'The Doctrine of the Godliness which Is Caused by the Justification of the Heart'

--Martin Luther defining progressive sanctification, in What Luther Says: A Practical In-Home Anthology for the Active Christian (St. Louis: Concordia, 1959), 720

Self-Denial Is Not Self-Destruction

One more from our friend Hendrikus:

Self-denial through the Spirit is the opposite of self-destruction--it is a crossing of the boundaries which we, in our egotism and addiction to the world, have imposed upon ourselves. Self-denial is thus in reality self-enlargement--we become ourselves again as God wanted us to be in the first place.

--Hendrikus Berkhof, Christian Faith, 469

04 March 2010


[A] person's security in God frees him from constantly having to prove himself, so freeing his time and energy to use the divinely received love for the benefit of the neighbor--in word and deed, in witness and service, in availability and aid. So in his renewal man is freed from himself and becomes ex-centric.
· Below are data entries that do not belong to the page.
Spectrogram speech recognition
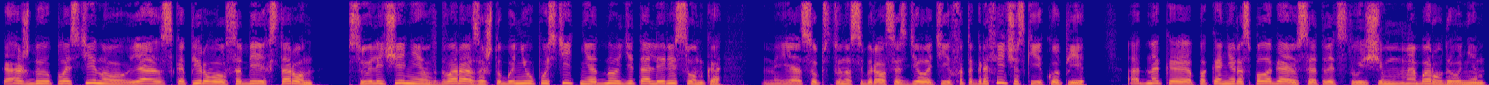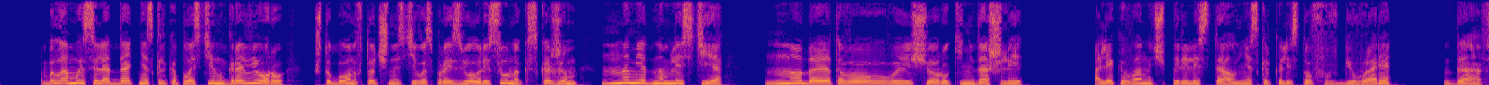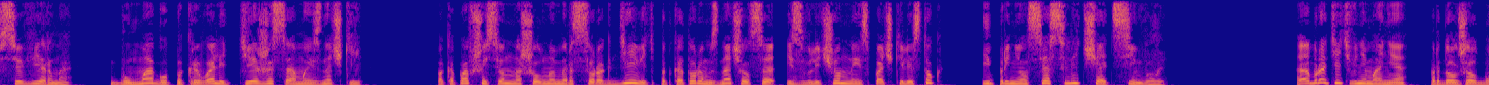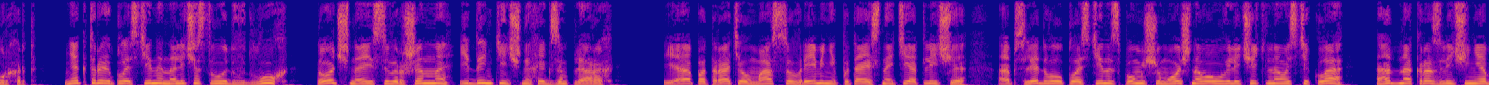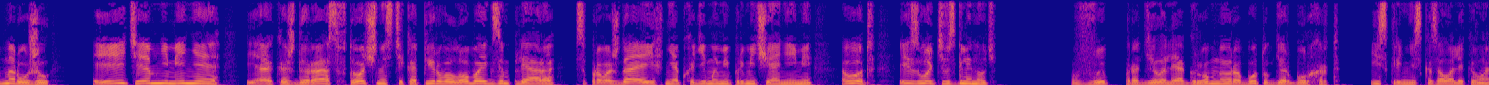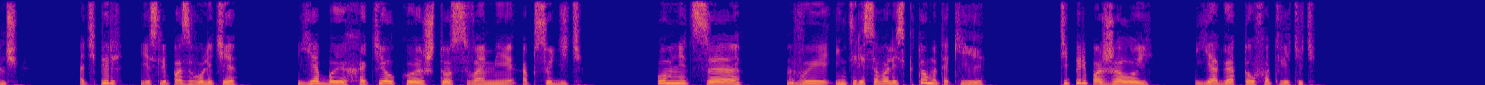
«Каждую пластину я скопировал с обеих сторон с увеличением в два раза, чтобы не упустить ни одной детали рисунка. Я, собственно, собирался сделать и фотографические копии, однако пока не располагаю соответствующим оборудованием. Была мысль отдать несколько пластин граверу, чтобы он в точности воспроизвел рисунок, скажем, на медном листе, но до этого, увы, еще руки не дошли. Олег Иванович перелистал несколько листов в биваре. Да, все верно. — бумагу покрывали те же самые значки. Покопавшись, он нашел номер 49, под которым значился извлеченный из пачки листок, и принялся сличать символы. «Обратить внимание», — продолжал Бурхард, — «некоторые пластины наличествуют в двух, точно и совершенно идентичных экземплярах. Я потратил массу времени, пытаясь найти отличия, обследовал пластины с помощью мощного увеличительного стекла, однако различий не обнаружил — и, тем не менее, я каждый раз в точности копировал оба экземпляра, сопровождая их необходимыми примечаниями. Вот, извольте взглянуть». «Вы проделали огромную работу, Гербурхард», — искренне сказал Олег Иванович. «А теперь, если позволите, я бы хотел кое-что с вами обсудить. Помнится, вы интересовались, кто мы такие? Теперь, пожалуй, я готов ответить».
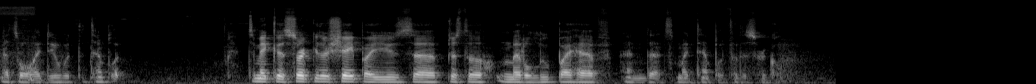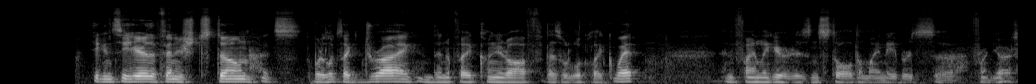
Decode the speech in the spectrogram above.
That's all I do with the template. To make a circular shape, I use uh, just a metal loop I have, and that's my template for the circle. You can see here the finished stone. It's what it looks like dry, and then if I clean it off, that's what it looks like wet. And finally here it is installed on my neighbor's uh, front yard.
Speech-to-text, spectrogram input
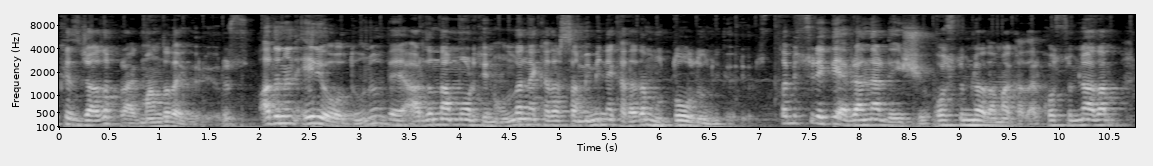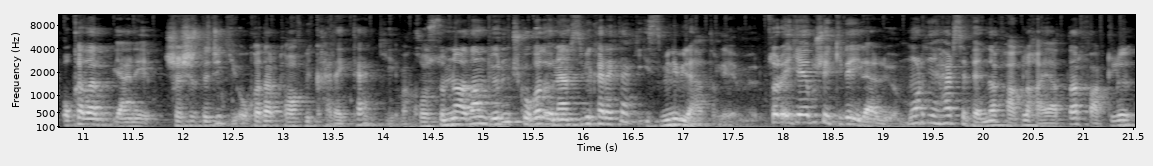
kızcağızı fragmanda da görüyoruz. Adının Ellie olduğunu ve ardından Morty'nin onunla ne kadar samimi ne kadar da mutlu olduğunu görüyoruz. Tabi sürekli evrenler değişiyor. Kostümlü adama kadar. Kostümlü adam o kadar yani şaşırtıcı ki, o kadar tuhaf bir karakter ki. Bak kostümlü adam diyorum çünkü o kadar önemsiz bir karakter ki ismini bile hatırlayamıyorum. Sonra hikaye bu şekilde ilerliyor. Morty her seferinde farklı hayatlar, farklı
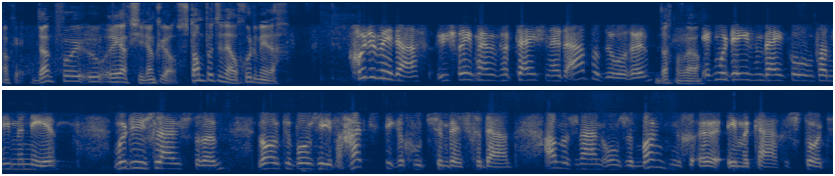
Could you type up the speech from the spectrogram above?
Oké, dank voor uw reactie. Dank u wel. Stam.nl, goedemiddag. Goedemiddag, u spreekt met mevrouw Thijssen uit Apeldoorn. Dag mevrouw. Ik moet even bijkomen van die meneer. Moet u eens luisteren. Wouter Bos heeft hartstikke goed zijn best gedaan. Anders waren onze banken eh, in elkaar gestort.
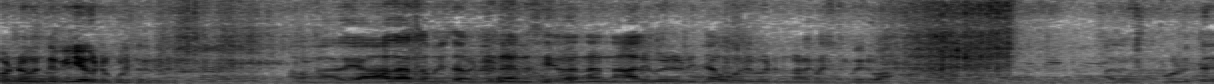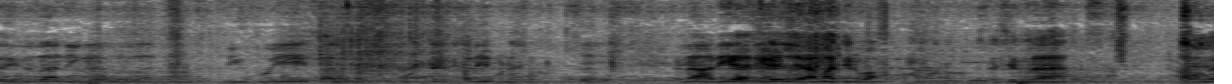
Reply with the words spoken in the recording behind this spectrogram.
ஒன்று வந்து விஏ கிட்ட கொடுத்துருக்கணும் அவங்க அதே ஆதாரத்தை வச்சு வேணும் என்ன செய்வாங்கன்னா நாலு வீடு அடிச்சா ஒரு வீடு கணக்கு வச்சுட்டு போயிடுவான். அது கொடுத்து இதுதான் நீங்கள் நீங்கள் போய் தாலுக்கா கொடுத்து பதிவு பண்ண சொல்லணும் ஏன்னா அதிகாரிகள் ஏமாத்திடுவாங்க. வச்சுங்களேன் அவங்க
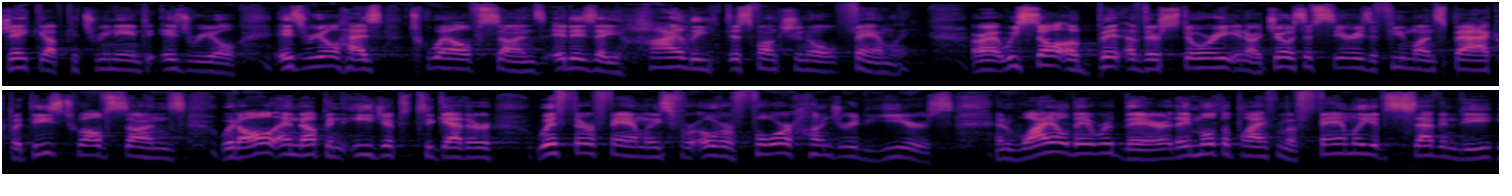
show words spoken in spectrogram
Jacob gets renamed Israel. Israel has 12 sons. It is a highly dysfunctional family. All right, we saw a bit of their story in our Joseph series a few months back, but these 12 sons would all end up in Egypt together with their families for over 400 years. And while they were there, they multiplied from a family of 70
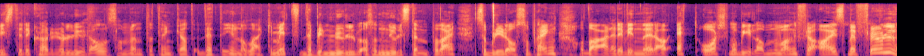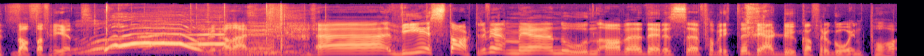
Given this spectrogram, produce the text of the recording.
hvis dere klarer å lure alle sammen til å tenke at dette innholdet er ikke mitt, det blir null, altså null stemme på deg, så blir det også poeng. Og da er dere vinner av ett års mobilabonnement fra Ice med full datafrihet. Det blir bra, det her. Eh, vi starter med noen av deres favoritter. Det er duka for å gå inn på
--Hendrikus Berkhof, Christian Faith, 461

03 March 2010

The Relaxation Inspires the Effort

The man who is relaxed because of what God has done for him will through that relaxation lose his preoccupation with self and forget himself, and be prompted into fruitfulness. . . . It is precisely the relaxation that inspires to effort. . . . Only he who no longer needs to serve himself with his works is able, since he is now free from himself, to do really 'good works,' works that mean something for the Other and the others.

--Hendrikus Berkhof, Dutch theologian who died in 1995, in Christian Faith: An Introduction to the Study of the Faith (trans. Sierd Woudstra; Grand Rapids: Eerdmans, 1979), 453; cf. 473